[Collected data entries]
>>>
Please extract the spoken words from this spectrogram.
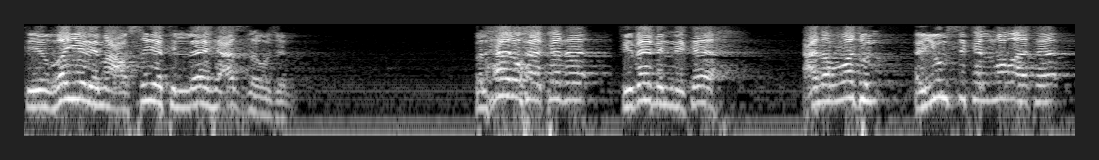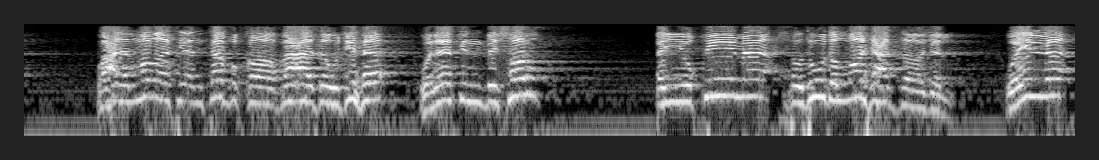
في غير معصية الله عز وجل. فالحال هكذا في باب النكاح. على الرجل أن يمسك المرأة وعلى المرأة أن تبقى مع زوجها ولكن بشرط أن يقيم حدود الله عز وجل. وإلا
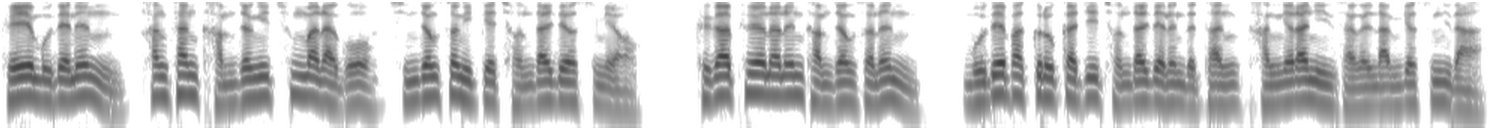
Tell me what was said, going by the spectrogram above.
그의 무대는 항상 감정이 충만하고 진정성 있게 전달되었으며 그가 표현하는 감정선은 무대 밖으로까지 전달되는 듯한 강렬한 인상을 남겼습니다.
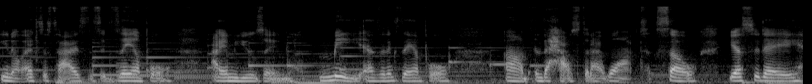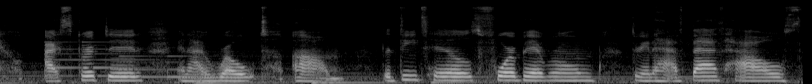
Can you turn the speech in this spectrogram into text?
you know, exercise, this example, I am using me as an example um, in the house that I want. So yesterday I scripted and I wrote um, the details four bedroom, three and a half bath house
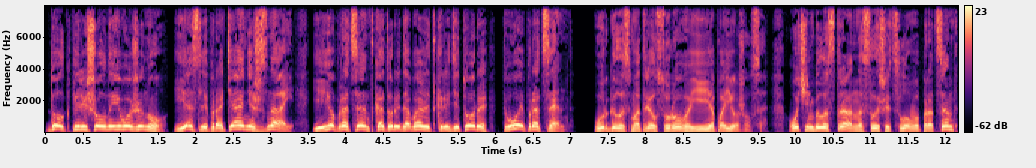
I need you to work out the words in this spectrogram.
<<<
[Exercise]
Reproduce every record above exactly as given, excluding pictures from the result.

[Response]
Please extract the spoken words from this spectrogram.
في غير معصية الله عز وجل. فالحال هكذا في باب النكاح. على الرجل أن يمسك المرأة وعلى المرأة أن تبقى مع زوجها ولكن بشرط أن يقيم حدود الله عز وجل. وإلا
Tell me what was said, going by the spectrogram above.
그의 무대는 항상 감정이 충만하고 진정성 있게 전달되었으며 그가 표현하는 감정선은 무대 밖으로까지 전달되는 듯한 강렬한 인상을 남겼습니다.
Can you turn the speech in this spectrogram into text?
you know, exercise, this example, I am using me as an example um, in the house that I want. So yesterday I scripted and I wrote um, the details four bedroom, three and a half bath house
I need you to work out the words in this spectrogram.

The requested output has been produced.